I have worked within Head and Neck since I qualified in 2010. Having completed my final placement on the Head and Neck Surgery ward at UCLH, I quickly found myself drawn to this incredible patient group and was lucky enough to be given my first nursing job there. I enjoyed developing my knowledge of altered airway care and complex wound management, as well as developing my skills in holistic and psychological care for patients and their families. I was eventually seconded into the post of Deputy Sister for a year, before embarking on my first Macmillan junior CNS post in South Manchester in 2014. Here I looked after the OMFS cohort of patients and implemented a pre and post treatment HNA clinic. After a year, I returned to UCLH as a CNS, and was able to further develop my knowledge about oncological treatments for Head and Neck Cancers.

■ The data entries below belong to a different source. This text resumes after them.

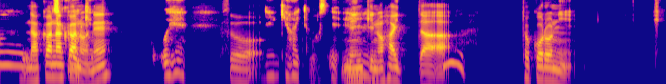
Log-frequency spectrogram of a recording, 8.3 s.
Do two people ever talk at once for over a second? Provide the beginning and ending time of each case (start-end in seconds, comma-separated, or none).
none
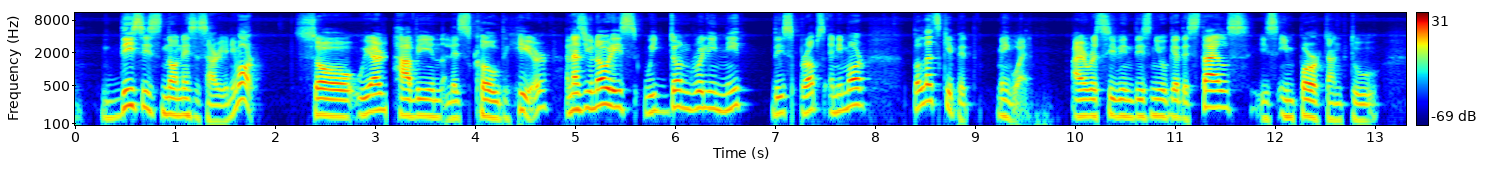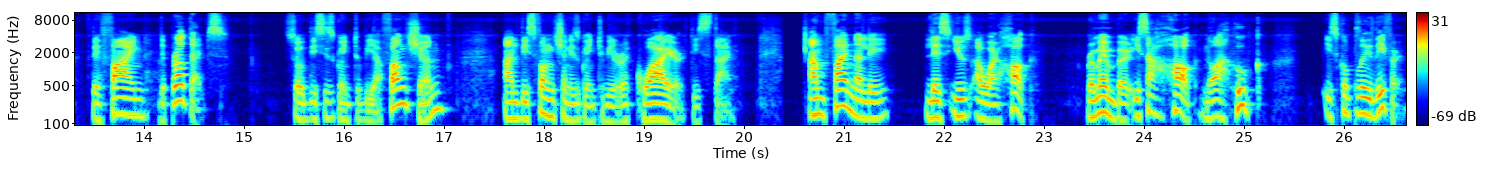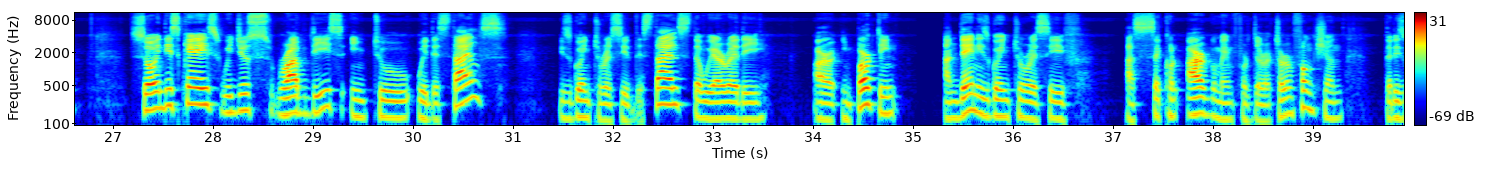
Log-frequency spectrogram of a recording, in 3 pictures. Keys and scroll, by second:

Working as part of a large CNS team, I also took on a role teaching Tracheostomy and Laryngectomy care as part of the Trust’s Altered Airway Study Day, and helped to pilot the Macmillan eHNA as part of a joint pre-treatment counselling clinic, run with dietician and SLT colleagues. In addition, I also helped to facilitate the Laryngectomy Club with my fellow SLT colleague, and together we supported the group to host a workshop for local GP practices, designed to educate them on the many changes that this patient group experience after laryngectomy surgery, and how they can best help to promote and maintain autonomy and independence. In 2018, I was involved in a pilot project where the CNS team began triaging all neck lump referrals in a straight to test pathway, requesting US imaging to be done within a week of referral. Early results indicated that this reduced the length of time from referral to diagnosis (for both malignant and benign conditions) by approximately a week.
In Summer 2020, following a year of maternity leave, I undertook a new part-time role at Epsom and St Helier hospital as the first ever Head, Neck and Thyroid CNS for the trust, and I was able to build an entirely new service. This role also gave me the opportunity of experiencing the diagnostic pathway at a DGH instead of a big cancer centre as I had been used to. During my first week in post I was signed up to take part in a Quality Improvement project with NHSI/E, which was invaluable in helping me to gain a much more in-depth perspective on service implementation, quality improvement, as well as sustainability, and more importantly on making sure that services are co-produced with patient involvement. Eventually over the course of the year I was able to increase my hours by providing temporary cross cover to the Gynaecology service, and in August 2020 I took on the full time role of Lead CNS for Head, Neck and Thyroid, Lung and Gynae Oncology, managing a team of two gynae-onc CNS’s, three lung-onc CNS’s and a Macmillan Support Worker.
In June 2022, I launched a nurse-led telephone triage clinic, believed to be the first of its kind in the country. This meant triaging all new 2WW referrals for suspected Head and Neck Cancers (incorporating all larynx/pharynx, ear/nose/sinus, oral cavity, salivary and thyroid referrals) without bias from prior clinician triaging, using the stratified symptom-based risk calculator for Head and Neck Cancer. As the only Head and Neck CNS at the trust this was a huge piece of work involving clinicians, radiologists, directors and the lead cancer nurse for the trust. For the first six months of this project I was working single-handedly to run the telephone clinic five days a week, on top of my clinical and managerial duties, before eventually training one of my gynaecology CNS’s to provide me with some cross cover. In the first eight weeks of the telephone triage clinic being up and running I spoke with over 280 patients, and identified 19 cancers, three of which were non-H&N cancers. More recently I presented a poster at the BAHNO detailing the success of the nurse-led triage. I am extremely proud of this work, and particularly of how it can improve patient experience of being referred on a suspected cancer pathway. Being so involved at the front end of the pathway has also helped me to identify which patients are highly suspicious of having cancer, and has meant that I have been able to intervene and offer support at an earlier point.
As the CNS service at ESTH has grown over the last three years, I have been able to successfully prove the need for and recruit a second H&N CNS. I have worked hard to raise the profile of Head and Neck Cancer within the trusts that I have worked for, and I am enthusiastic and passionate about working with this amazing cohort of patients. I am so excited to be a part of BAHNON, working to further improve care for those people with Head and Neck Cancers.